* [Assigned task]:
Begin your copy at the line with "Mel spectrogram, 3.7" in the records below and end it at the line with "Mel spectrogram, 14.7 s, in 2 rows.", restating each line word for word; omit the pictures.

——————

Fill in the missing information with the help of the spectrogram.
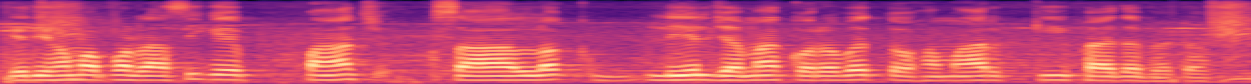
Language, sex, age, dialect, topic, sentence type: Maithili, male, 18-24, Southern/Standard, banking, question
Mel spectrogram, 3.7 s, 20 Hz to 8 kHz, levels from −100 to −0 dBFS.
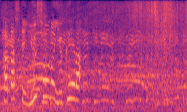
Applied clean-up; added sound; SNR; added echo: none; none; none; none.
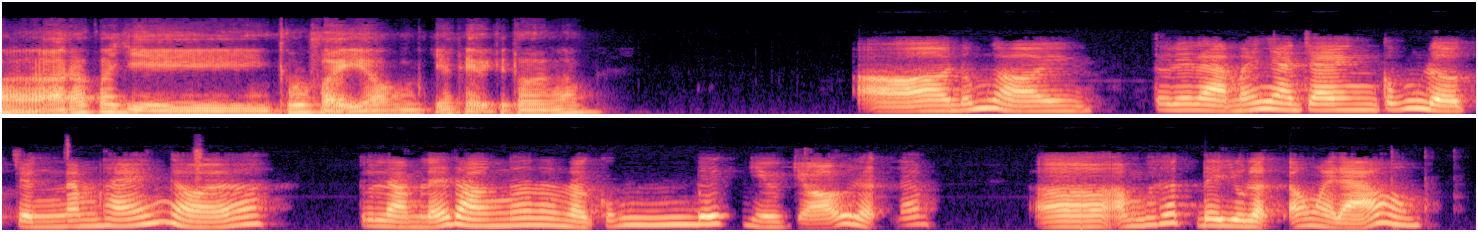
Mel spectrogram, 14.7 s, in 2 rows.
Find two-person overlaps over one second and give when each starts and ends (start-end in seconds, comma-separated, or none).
none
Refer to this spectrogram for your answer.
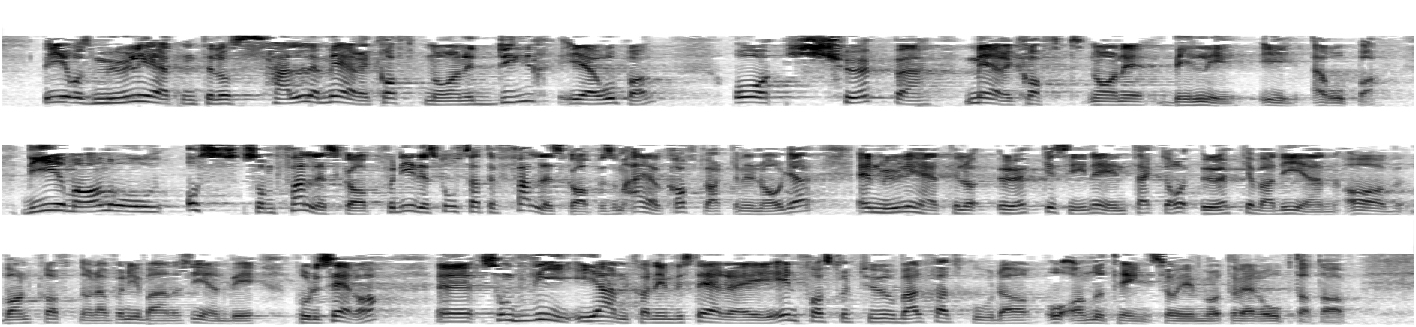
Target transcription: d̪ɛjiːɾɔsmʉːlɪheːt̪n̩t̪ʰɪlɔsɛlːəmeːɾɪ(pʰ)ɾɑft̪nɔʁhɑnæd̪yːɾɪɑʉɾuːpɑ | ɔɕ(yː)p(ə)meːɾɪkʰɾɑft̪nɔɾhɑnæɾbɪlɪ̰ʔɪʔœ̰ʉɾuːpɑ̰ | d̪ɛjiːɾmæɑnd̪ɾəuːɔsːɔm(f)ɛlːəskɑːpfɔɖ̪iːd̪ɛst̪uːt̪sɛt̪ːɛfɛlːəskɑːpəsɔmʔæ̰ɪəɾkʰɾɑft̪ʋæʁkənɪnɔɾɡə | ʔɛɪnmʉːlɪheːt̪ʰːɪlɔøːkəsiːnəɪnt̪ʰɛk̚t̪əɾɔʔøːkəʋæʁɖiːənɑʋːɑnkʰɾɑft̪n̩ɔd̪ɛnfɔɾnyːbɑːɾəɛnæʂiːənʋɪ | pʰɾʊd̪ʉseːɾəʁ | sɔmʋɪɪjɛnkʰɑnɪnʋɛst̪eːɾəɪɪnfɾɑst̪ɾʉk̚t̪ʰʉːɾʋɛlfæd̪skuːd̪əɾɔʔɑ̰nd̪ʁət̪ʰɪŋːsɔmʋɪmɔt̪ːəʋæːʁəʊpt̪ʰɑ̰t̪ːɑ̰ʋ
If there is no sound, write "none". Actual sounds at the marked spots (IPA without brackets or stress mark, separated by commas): kʰ, øː, ə, f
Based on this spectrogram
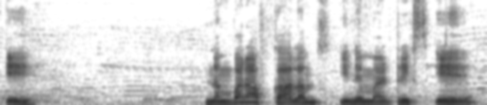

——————

* [Task result]:
Mel spectrogram, 3.7 s, 20 Hz to 8 kHz, levels from −100 to −0 dBFS.
Applied clean-up; added sound; SNR; added echo: none; none; none; none.
Mel spectrogram, 14.7 s, in 2 rows.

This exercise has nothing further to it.